Commercial property insurance pricing around the globe saw further increases in the second-quarter of 2020, with rates rising 19% for the period, driven by Covid-19 and other large losses in the period, according to Marsh.
Broker Marsh’s latest commercial insurance market survey found that, on average, rates have risen by a record amount in Q2, with a 19% overall increase seen.
Global commercial property rose 19%, global financial and professional lines were up by a huge 37%, while global casualty pricing was up 7% on average, the broker said.
Dean Klisura, President, Global Placement and Advisory at Marsh, commented, “While pricing movements this quarter were impacted by losses related to COVID-19, other large losses contributed to overall pricing pressures. As insurers continue to work through claims in property and D&O, and with the full cost of COVID-19 still developing, upward pressure on pricing is anticipated for the balance of 2020.”
Rates were up by 18% in the U.S., 31% in the UK, 15% in Continental Europe and 31% in the Pacific region, with property cited as a driver for each, as well as directors & officers (&) coverage.
The chart below shows how U.S. commercial insurance rates have been moving, versus the global composite rate movement (the line on the chart).
The hard market in U.S. commercial insurance just keeps on getting firmer it seems, now outpacing global insurance rates by almost 2% in the last quarter.
All of this bodes well for sustained firming in reinsurance as well, given the need for rates to at least keep up with primary line pricing to a degree.
It is the eleventh consecutive quarter that global pricing has risen, according to Marsh’s survey, with the largest year-on-year rise since the broker began tracking rates.
U.S. commercial property insurance pricing actually accelerated slightly in Q2, increasing by 22% in the second quarter, with many accounts experiencing even higher increases, according to Marsh.
That’s slightly faster than the 21% rise cited for Q1 2020.
Another interesting dynamic emerged in Q2, as more submissions flowed to London and Bermuda than prior quarters, as U.S. commercial insurance clients looked for options in global insurance and reinsurance markets.
Mid-size to large risks saw the highest increases it seems, with smaller accounts rising more slowly.
You can see the acceleration in U.S. commercial property insurance rates below:
Commercial property insurance pricing also accelerated in the UK, rising 16% in the quarter, up significantly on the 10% rise seen in Q1 2020 in this country.
Marsh cites “growing momentum” for rate increases in the UK, with again larger accounts leading the way.
UK commercial property insurance rate rises by quarter can be seen below:
There were increases for commercial property insurance rates in Latin America as well, where property rates accelerated as well to a 14% rise in Q2 2020.
In Continental Europe, commercial property insurance rates rose 20% on average in the second-quarter, a more than doubling of the 9% seen in Q1, with losses and Covid-19 also driving the trend.
In addition, complex property placements and catastrophe exposed programs rose some of the highest, which again bodes well for European property catastrophe reinsurance firming.

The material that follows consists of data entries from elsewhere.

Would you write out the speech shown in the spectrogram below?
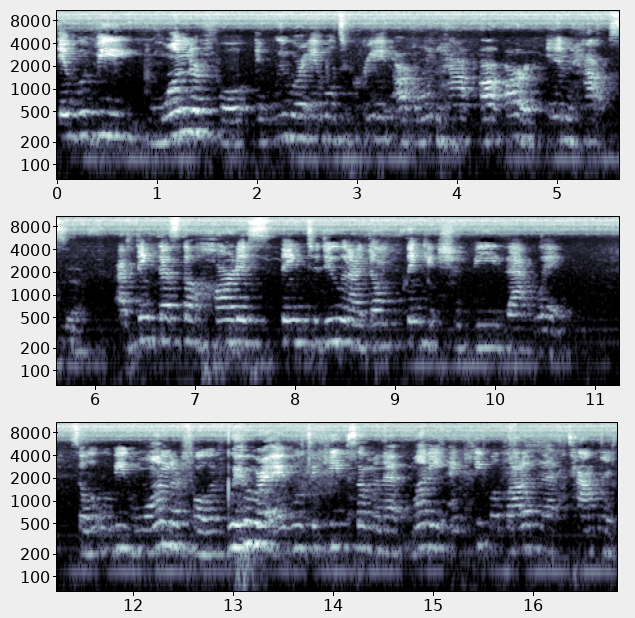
it would be wonderful if we were able to create our own ho- our art in house. I think that's the hardest thing to do, and I don't think it should be that way. So it would be wonderful if we were able to keep some of that money and keep a lot of that talent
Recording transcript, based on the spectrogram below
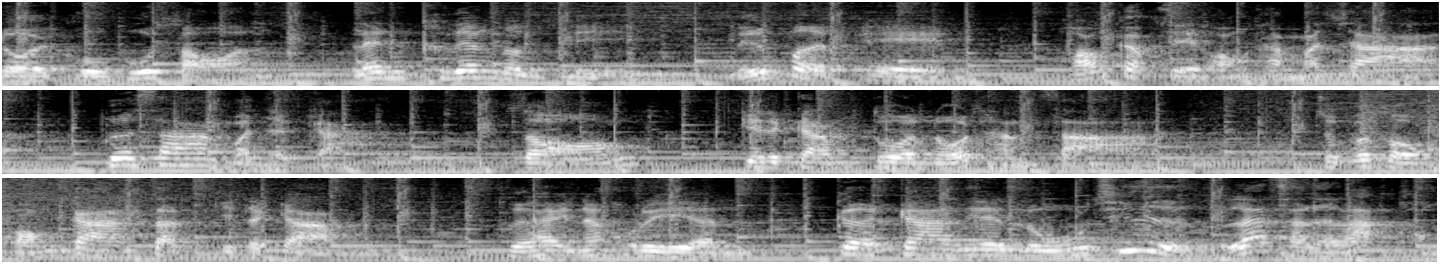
โดยครูผู้สอนเล่นเครื่องดนตรี หรือเปิดเพลง พร้อมกับเสียงของธรรมชาติ เพื่อสร้างบรรยากาศ 2. กิจกรรมตัวโน้ตหันษา จุดประสงค์ของการจัดกิจกรรม เพื่อให้นักเรียนเกิดการเรียนรู้ชื่อและสัญลักษณ์ของ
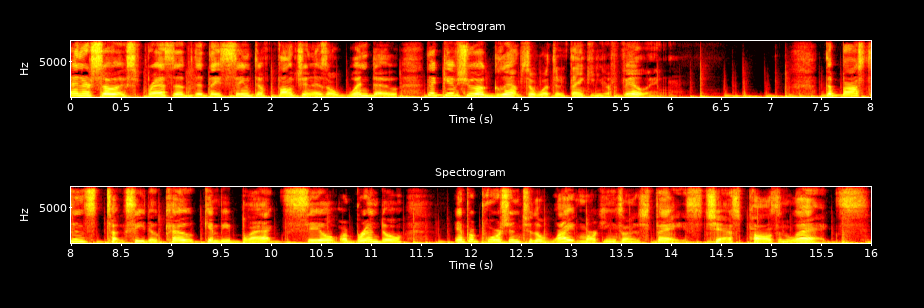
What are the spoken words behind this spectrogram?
and are so expressive that they seem to function as a window that gives you a glimpse of what they're thinking or feeling. The Boston's tuxedo coat can be black, seal, or brindle in proportion to the white markings on its face, chest, paws, and legs,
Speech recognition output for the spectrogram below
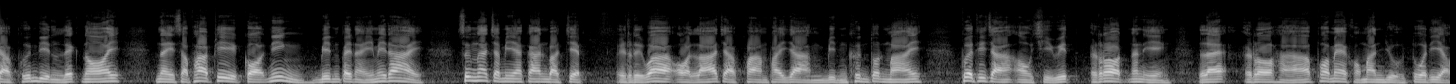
จากพื้นดินเล็กน้อย ในสภาพที่เกาะนิ่งบินไปไหนไม่ได้ ซึ่งน่าจะมีอาการบาดเจ็บ หรือว่าอ่อนล้าจากความพยายามบินขึ้นต้นไม้ เพื่อที่จะเอาชีวิตรอดนั่นเอง และรอหาพ่อแม่ของมันอยู่ตัวเดียว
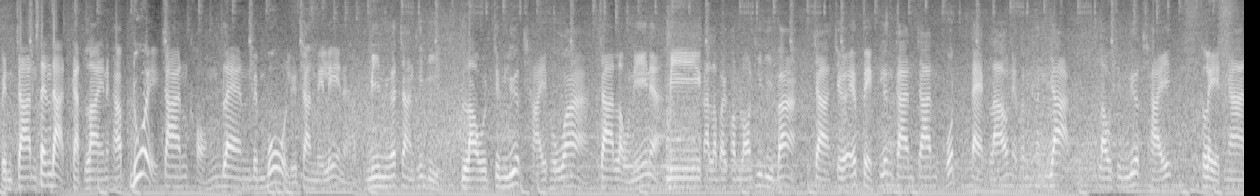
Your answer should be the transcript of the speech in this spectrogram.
เป็นจานสแตนดาร์ดกัดลายนะครับด้วยจานของแบรนด์เบมโบหรือจานเมเล่นะครับมีเนื้อจานที่ดี เราจึงเลือกใช้เพราะว่าจานเหล่านี้เนี่ยมีการระบายความร้อนที่ดีบ้างจะเจอเอฟเฟกต์เรื่องการจานคดแตกร้าวเนี่ยค่อนข้างยาก เราจึงเลือกใช้เกรดงาน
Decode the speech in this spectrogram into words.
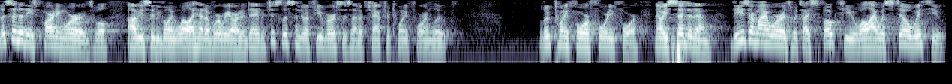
Listen to these parting words. We'll obviously be going well ahead of where we are today, but just listen to a few verses out of chapter 24 in Luke. Luke 24, 44. Now he said to them, These are my words which I spoke to you while I was still with you,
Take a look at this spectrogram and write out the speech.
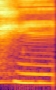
happy.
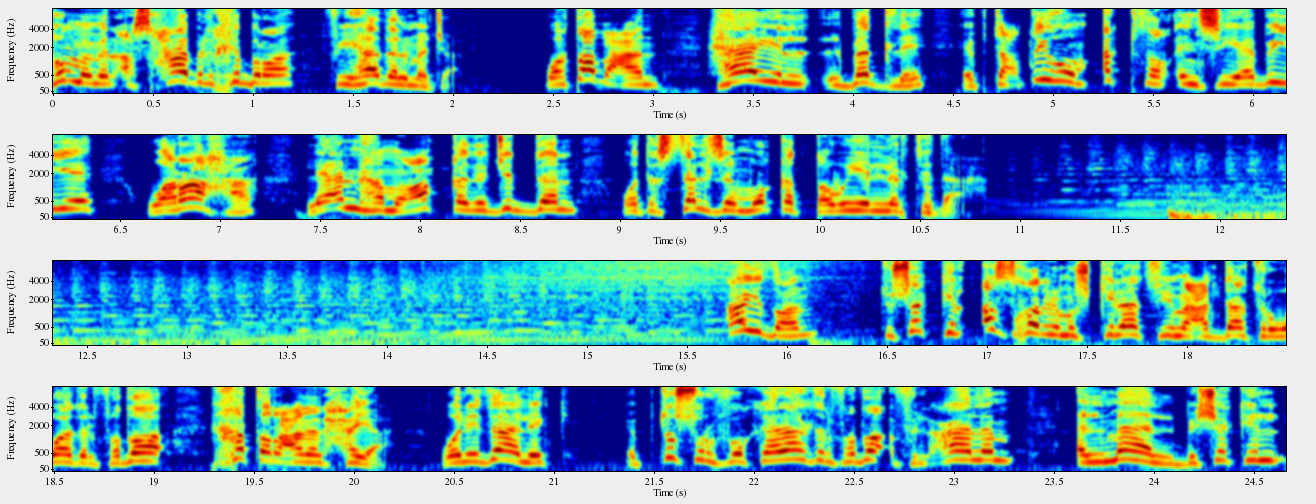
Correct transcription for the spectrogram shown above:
هم من أصحاب الخبرة في هذا المجال. وطبعا هاي البدلة بتعطيهم أكثر انسيابية وراحة لأنها معقدة جدا وتستلزم وقت طويل للارتداء أيضا تشكل أصغر المشكلات في معدات رواد الفضاء خطر على الحياة ولذلك بتصرف وكالات الفضاء في العالم المال بشكل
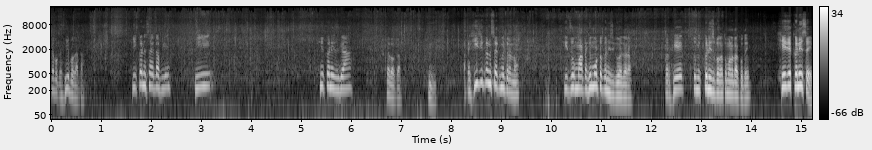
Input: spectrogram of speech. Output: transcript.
हे बघा ही बघा आता. ही कणसं आहेत आपली. ही ही कणीस घ्या. हे बघा. आता ही जी कणसं आहेत मित्रांनो ही जो मग आता हे मोठं कणीस घेऊया जरा. तर हे तुम्ही कणीस बघा तुम्हाला दाखवतोय. हे जे कणीस आहे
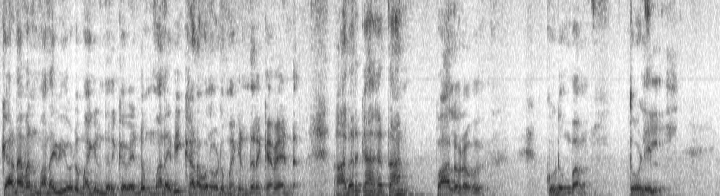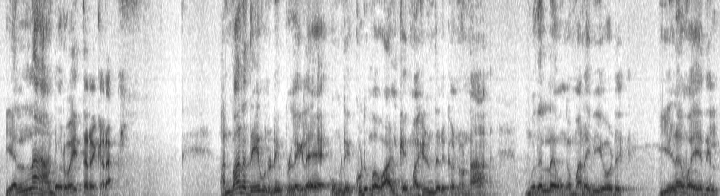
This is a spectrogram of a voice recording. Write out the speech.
கணவன் மனைவியோடு மகிழ்ந்திருக்க வேண்டும் மனைவி கணவனோடு மகிழ்ந்திருக்க வேண்டும். அதற்காகத்தான் பாலுறவு குடும்பம் தொழில் எல்லாம் ஆண்டவர் வைத்திருக்கிறார். அன்பான தேவனுடைய பிள்ளைகளை உங்களுடைய குடும்ப வாழ்க்கை மகிழ்ந்திருக்கணும்னா முதல்ல உங்கள் மனைவியோடு இளம் வயதில்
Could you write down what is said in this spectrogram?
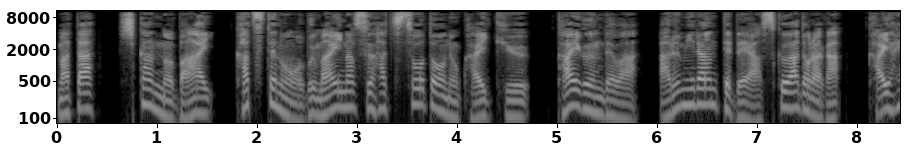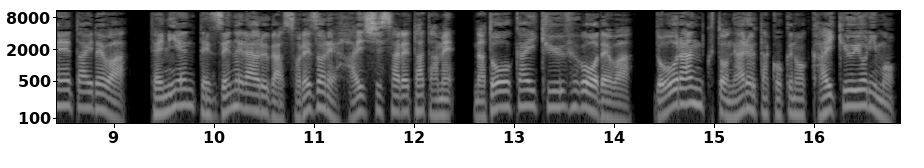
また、士官の場合、かつてのオブマイナス8相当の階級、海軍では、アルミランテでアスクアドラが、海兵隊では、テニエンテゼネラルがそれぞれ廃止されたため、NATO 階級符号では、同ランクとなる他国の階級よりも、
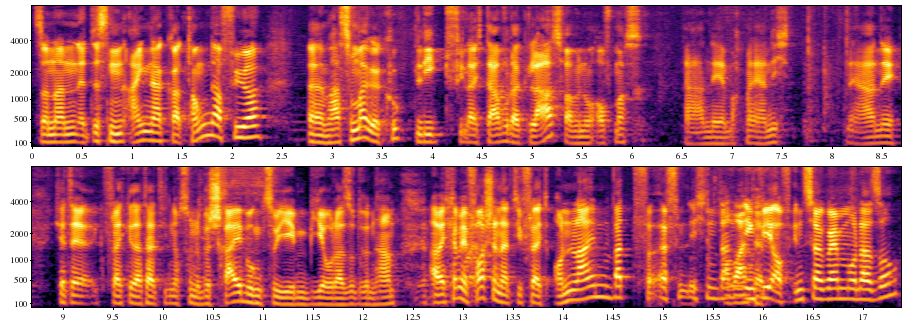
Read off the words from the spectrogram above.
sondern es ist ein eigener Karton dafür. Ähm, hast du mal geguckt, liegt vielleicht da, wo das Glas war, wenn du aufmachst? Ja, nee, macht man ja nicht. Ja, nee. Ich hätte vielleicht gedacht, dass die noch so eine Beschreibung zu jedem Bier oder so drin haben. Aber ich kann mir vorstellen, dass die vielleicht online was veröffentlichen, dann Aber irgendwie auf Instagram oder so.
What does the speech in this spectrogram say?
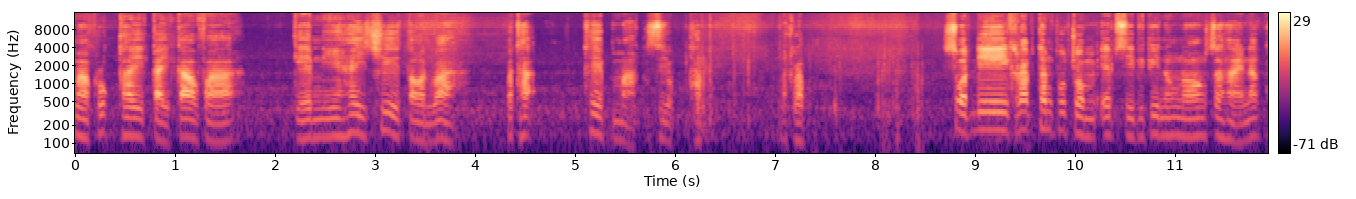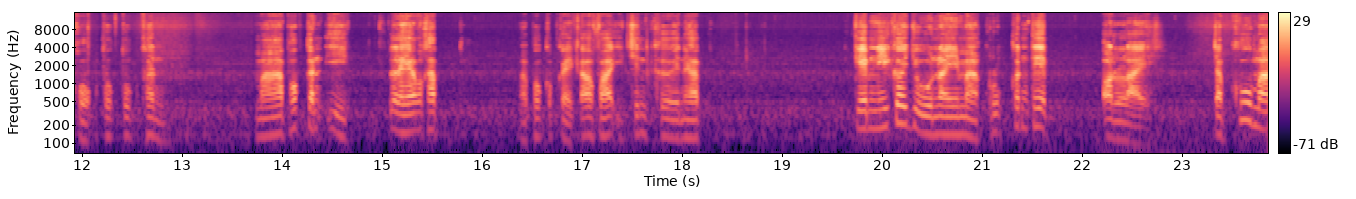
หมากรุกไทยไก่ก้าวฟ้า เกมนี้ให้ชื่อตอนว่าปะทะเทพหมากสยบทัพนะครับ สวัสดีครับท่านผู้ชม FC พี่พี่ๆน้องๆ สหายนักโขกทุกทุกท่าน มาพบกันอีกแล้วครับ มาพบกับไก่ก้าวฟ้าอีกเช่นเคยนะครับ เกมนี้ก็อยู่ในหมากรุกขั้นเทพออนไลน์ จับคู่มา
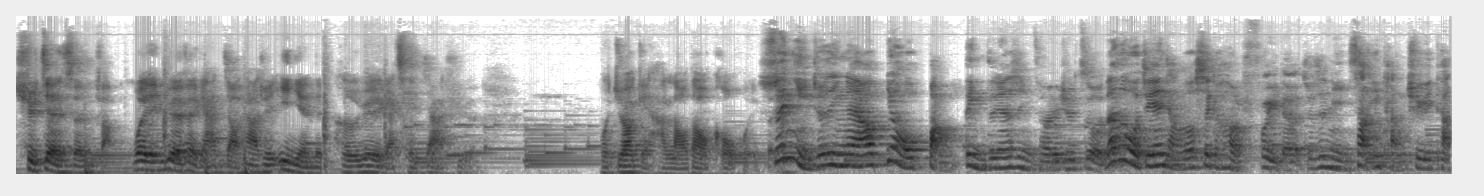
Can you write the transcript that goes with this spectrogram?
去健身房，我已经月费给他缴下去，一年的合约也给他签下去了，我就要给他捞到够回本。所以你就是应该要要绑定这件事情才会去做。但是我今天讲说是一个很 free 的，就是你上一堂去一堂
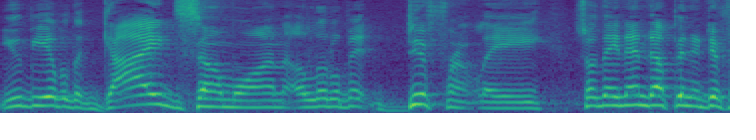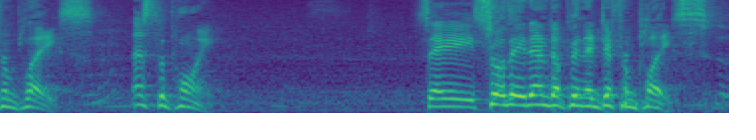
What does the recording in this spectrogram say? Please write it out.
you'd be able to guide someone a little bit differently so they'd end up in a different place. That's the point. Say so they'd end up in a different place, so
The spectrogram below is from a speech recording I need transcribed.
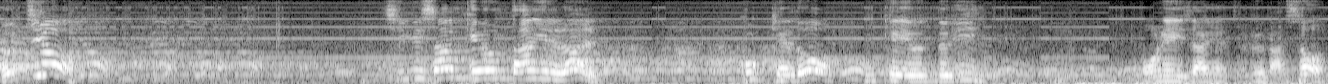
없지요? 12.3 개헌 당일날 국회도 국회의원들이 본회의장에 들어가서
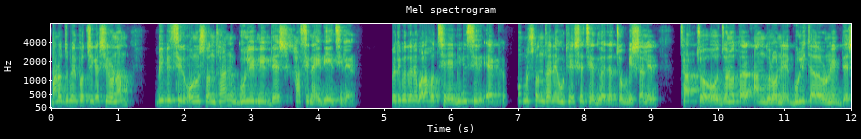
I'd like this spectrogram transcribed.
মানবজমিন পত্রিকার শিরোনাম, বিবিসির অনুসন্ধান, গুলির নির্দেশ হাসিনাই দিয়েছিলেন। প্রতিবেদনে বলা হচ্ছে, বিবিসির এক অনুসন্ধানে উঠে এসেছে দুই হাজার চব্বিশ সালের ছাত্র ও জনতার আন্দোলনে গুলি চালানোর নির্দেশ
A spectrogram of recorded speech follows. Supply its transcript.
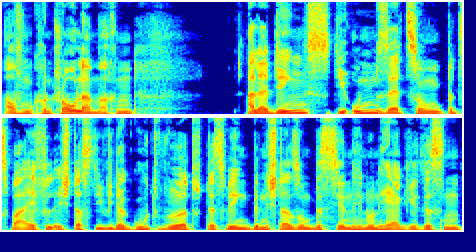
auf dem Controller machen. Allerdings, die Umsetzung bezweifle ich, dass die wieder gut wird. Deswegen bin ich da so ein bisschen hin und her gerissen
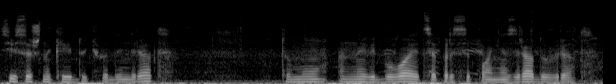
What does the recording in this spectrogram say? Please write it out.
Всі сошники йдуть в один ряд, тому не відбувається присипання з ряду в ряд.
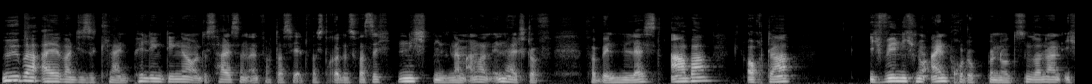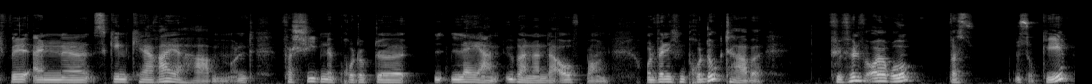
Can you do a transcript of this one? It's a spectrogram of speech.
Überall waren diese kleinen Pilling-Dinger und das heißt dann einfach, dass hier etwas drin ist, was sich nicht mit einem anderen Inhaltsstoff verbinden lässt. Aber auch da, ich will nicht nur ein Produkt benutzen, sondern ich will eine Skincare-Reihe haben und verschiedene Produkte layern, übereinander aufbauen. Und wenn ich ein Produkt habe für 5 Euro, was ist okay,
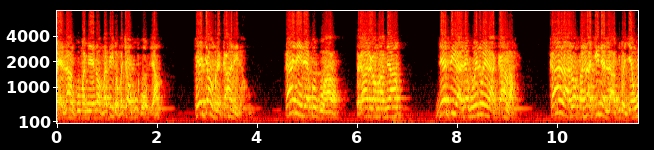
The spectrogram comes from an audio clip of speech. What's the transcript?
မယ်လားကိုမမြင်တော့မသိတော့မကြောက်ဘူးပေါ့ဗျာဘယ်ကြောက်မလဲကားနေတာဟုတ်ကားနေတဲ့ပုဂ္ဂိုလ်ဟာတရားဓမ္မများ မျက်စိကလည်းဝင်းတွင်ကကန်းလာကန်းလာတော့တဏှကြီးနဲ့လာပြီးတော့ရင်ဝ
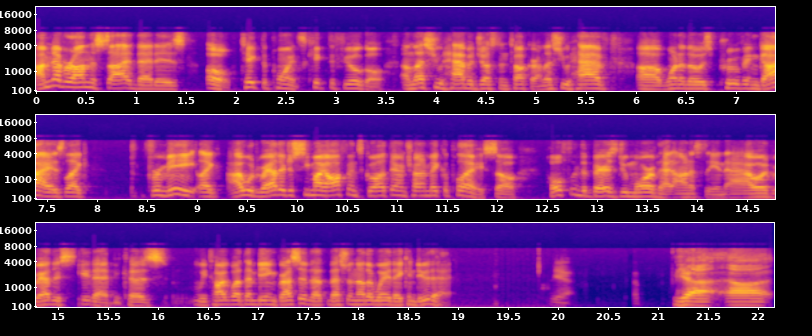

There was increased demand seen for alternative structures and the wholesale markets in London and Zurich saw greater demand, Marsh noted.
Continental Europe commercial property insurance rate trends can be seen below:
The Asia and Pacific regions also saw increases in property insurance rates during the second-quarter, although Asia was only at 12%, which perhaps reflects the fact this market had been firming first and more consistently than others.
China bucked the trend though, as abundant capacity kept rates flatter.
Catastrophe exposed property business in Asia saw double-digit rate increases, again promising for the trajectory of catastrophe reinsurance rates in the region.
The movement in commercial property insurance rates remains promising for reinsurance and also for ILS strategies that look to access risk from the primary market.
It also stands to reason that homeowners insurance rates will begin to follow-suit, although it is unlikely this will be at similar paces as seen in commercial markets.
ILS funds already access some primary U.S. property insurance, including commercial lines, more directly through their partnerships with MGA’s and other underwriting agencies.
With rates accelerating further, this strategy is likely to continue presenting attractive margins where the volatility in the portfolios can be controlled and major catastrophe losses remain less prevalent.